▶ EXTRACTED RECORDS

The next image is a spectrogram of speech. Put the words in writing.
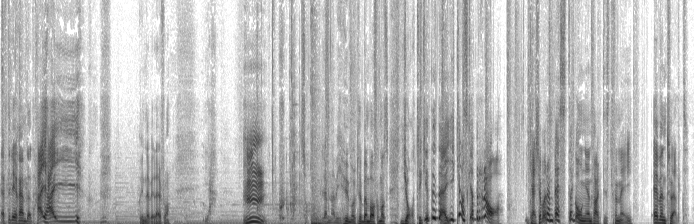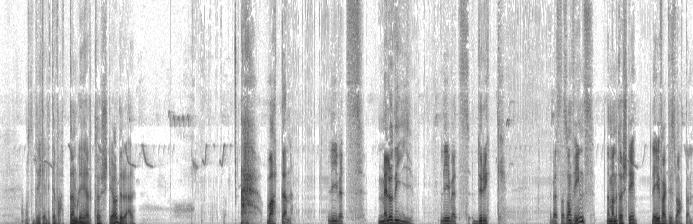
efter det skämtet. Hej, hej. Skyndar vi därifrån. Ja. Mm. Så lämnar vi humorklubben bakom oss. Jag tycker att det där gick ganska bra. Det kanske var den bästa gången faktiskt för mig. Eventuellt. Jag måste dricka lite vatten, blir helt törstig av det där. Ah, vatten. Livets melodi. Livets dryck. Det bästa som finns när man är törstig, det är ju faktiskt vatten.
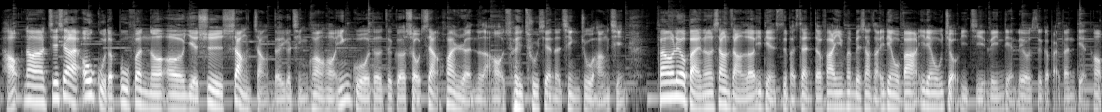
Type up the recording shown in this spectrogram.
好，那接下来欧股的部分呢，呃，也是上涨的一个情况哈。英国的这个首相换人了，哈 所以出现了庆祝行情。泛欧六百呢上涨了一点四 percent，德法英分别上涨一点五八、一点五九以及零点六四个百分点哈。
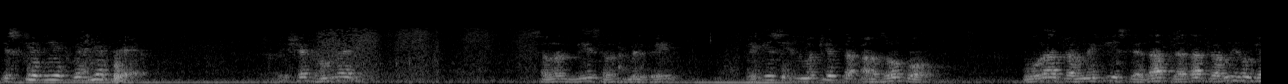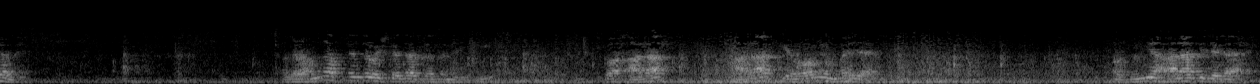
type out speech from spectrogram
اس کے لیے ایک محنت ہے۔ بے شک ہم نے سند لی سند مل گئی، لیکن اس علم کے تقاضوں کو پورا کرنے کی استعداد پیدا کرنی ہوگی ہمیں۔ اگر ہم نے اپنے اندر استعداد پیدا نہیں کی، تو حالات حالات کے رو میں مر جائیں گے۔ اور دنیا حالات کی جگہ ہے۔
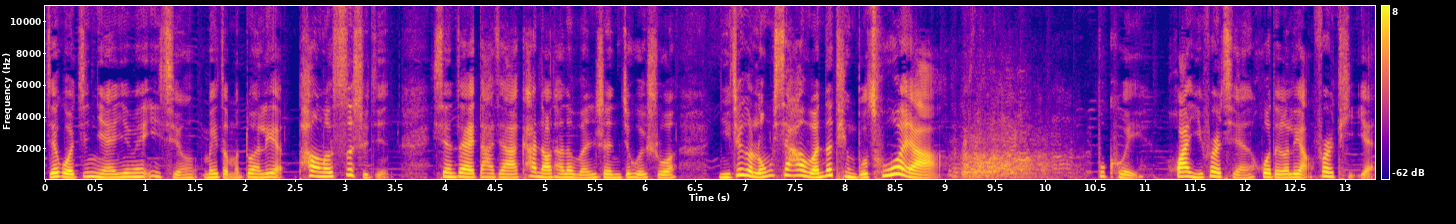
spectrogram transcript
结果今年因为疫情没怎么锻炼，胖了四十斤。现在大家看到他的纹身，就会说：“你这个龙虾纹的挺不错呀。”不亏，花一份钱获得两份体验。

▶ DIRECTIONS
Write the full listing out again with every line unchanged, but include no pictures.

▶ YOUR SOLUTION
The next image is a spectrogram of speech. Put the words in writing.
efter det skämtet. Hej, hej. Skyndar vi därifrån. Ja. Mm. Så lämnar vi humorklubben bakom oss. Jag tycker att det där gick ganska bra. Det kanske var den bästa gången faktiskt för mig. Eventuellt. Jag måste dricka lite vatten, blir helt törstig av det där. Ah, vatten. Livets melodi. Livets dryck. Det bästa som finns när man är törstig, det är ju faktiskt vatten.
Type up the recording shown in this spectrogram.
好，那接下来欧股的部分呢，呃，也是上涨的一个情况哈。英国的这个首相换人了，哈 所以出现了庆祝行情。泛欧六百呢上涨了一点四 percent，德法英分别上涨一点五八、一点五九以及零点六四个百分点哈。
type out speech from spectrogram
اس کے لیے ایک محنت ہے۔ بے شک ہم نے سند لی سند مل گئی، لیکن اس علم کے تقاضوں کو پورا کرنے کی استعداد پیدا کرنی ہوگی ہمیں۔ اگر ہم نے اپنے اندر استعداد پیدا نہیں کی، تو حالات حالات کے رو میں مر جائیں گے۔ اور دنیا حالات کی جگہ ہے۔
spectrogram transcript
结果今年因为疫情没怎么锻炼，胖了四十斤。现在大家看到他的纹身，就会说：“你这个龙虾纹的挺不错呀。”不亏，花一份钱获得两份体验。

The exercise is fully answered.